(3)Protect the confidentiality of all parties, including the child. Mediators must not release information or make any recommendations about the case to the court or to any individual except as required by statute (for example, the requirement to make mandatory child abuse reports or reports to authorities regarding threats of harm or violence). Any limitations to confidentiality must be clearly explained to all mediation participants before any substantive issues are discussed in the mediation session.
(4)Maintain the confidential relationship between any family member or the child and his or her treating counselor, including the confidentiality of any psychological evaluations.
(5)Decline to provide legal advice.
(6)Consider the health, safety, welfare, and best interest of the child and the safety of all parties and other participants in all phases of the process and encourage the formulation of settlements that preserve these values.
(7)Operate within the limits of their training and experience and disclose any limitations or bias that would affect their ability to conduct the mediation.
(8)Not require the child to state a preference for placement.

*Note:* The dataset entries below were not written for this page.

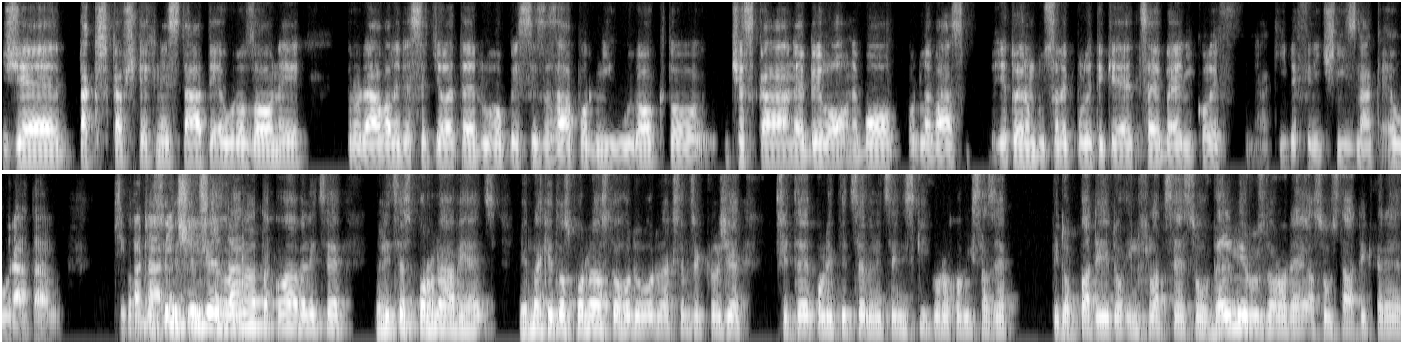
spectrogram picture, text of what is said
že takřka všechny státy eurozóny prodávali desetileté dluhopisy za záporný úrok. To Česká nebylo, nebo podle vás je to jenom důsledek politiky ECB, nikoliv nějaký definiční znak eura, ta případná to si větší myslím, že je zrovna taková velice, velice sporná věc. Jednak je to sporná z toho důvodu, jak jsem řekl, že při té politice velice nízkých úrokových sazeb ty dopady do inflace jsou velmi různorodé a jsou státy, které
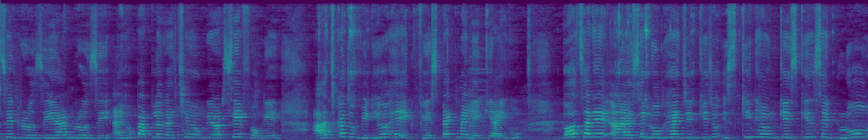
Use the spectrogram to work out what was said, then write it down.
से रोज़ी, आई एम रोज़ी। आई होप आप लोग अच्छे होंगे और सेफ़ होंगे। आज का जो वीडियो है, एक फेस पैक मैं लेके आई हूँ। बहुत सारे ऐसे लोग हैं जिनकी जो स्किन है, उनके स्किन से ग्लो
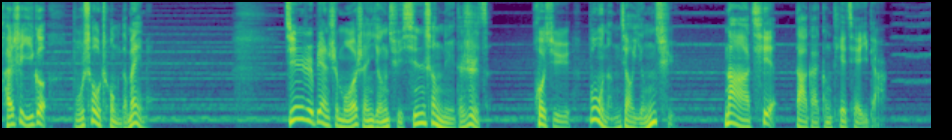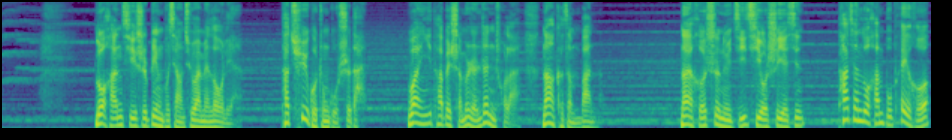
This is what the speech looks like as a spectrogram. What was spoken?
还是一个不受宠的妹妹。今日便是魔神迎娶新圣女的日子，或许不能叫迎娶，纳妾大概更贴切一点。洛寒其实并不想去外面露脸，他去过中古时代，万一他被什么人认出来，那可怎么办呢？奈何侍女极其有事业心，她见洛寒不配合，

(9)Disclose to the court, to any participant, and to the participant's attorney any conflicts of interest or dual relationships, and not accept any referral except by court order or the parties' stipulation. In the event of a conflict of interest, the mediator must suspend mediation and meet and confer in an effort to resolve the conflict of interest either to the satisfaction of all parties or according to local court rules. The court may order mediation to continue with another mediator or offer the parties an alternative method of resolving the issues in dispute.

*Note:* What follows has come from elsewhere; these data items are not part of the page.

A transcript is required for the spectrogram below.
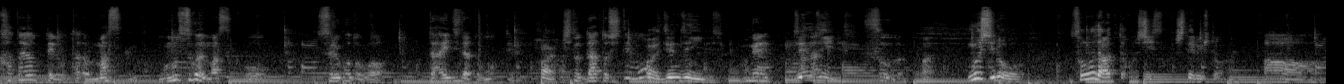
偏ってる例えばマスクものすごいマスクをすることが大事だと思ってる。はいはい人だとしても、はい全然いいですよ。ね。全然いいです。そうだはい、むしろそうであってほしいしてる人は。ああ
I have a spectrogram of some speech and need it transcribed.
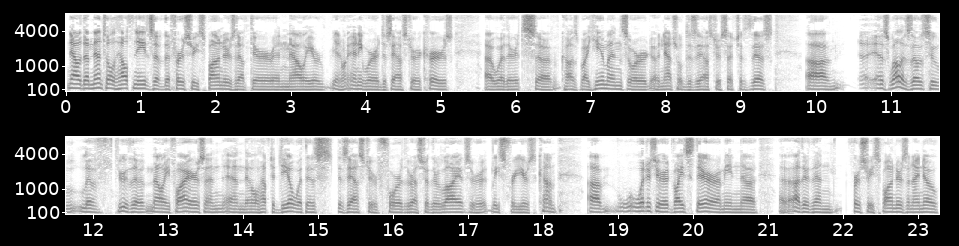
Now, the mental health needs of the first responders out there in Maui, or you know anywhere a disaster occurs, uh, whether it's uh, caused by humans or a natural disaster such as this, um, as well as those who live through the Maui fires and and they'll have to deal with this disaster for the rest of their lives, or at least for years to come. Um, what is your advice there? I mean, uh, uh, other than first responders, and I know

(10)Not knowingly assist the parties in reaching an agreement that would be unenforceable for a reason such as fraud, duress, illegality, overreaching, absence of bargaining ability, or unconscionability.
(11)Protect the integrity of the mediation process by terminating the mediation when a party or participant has no genuine interest in resolving the dispute and is abusing the process.
(12)Terminate any session in which an issue of coercion, inability to participate, lack of intention to resolve the issues at hand, or physical or emotional abuse during the mediation session is involved.
(Subd (j) amended effective January 1, 2007; adopted as subd (i); previously relettered effective January 1, 2005.)
Rule 5.518 amended effective January 1, 2016; adopted as rule 1405.5 effective January 1, 2004; previously amended and renumbered as rule 5.518 effective January 1, 2007; previously amended effective January 1, 2005, January 1, 2008, and January 1, 2014.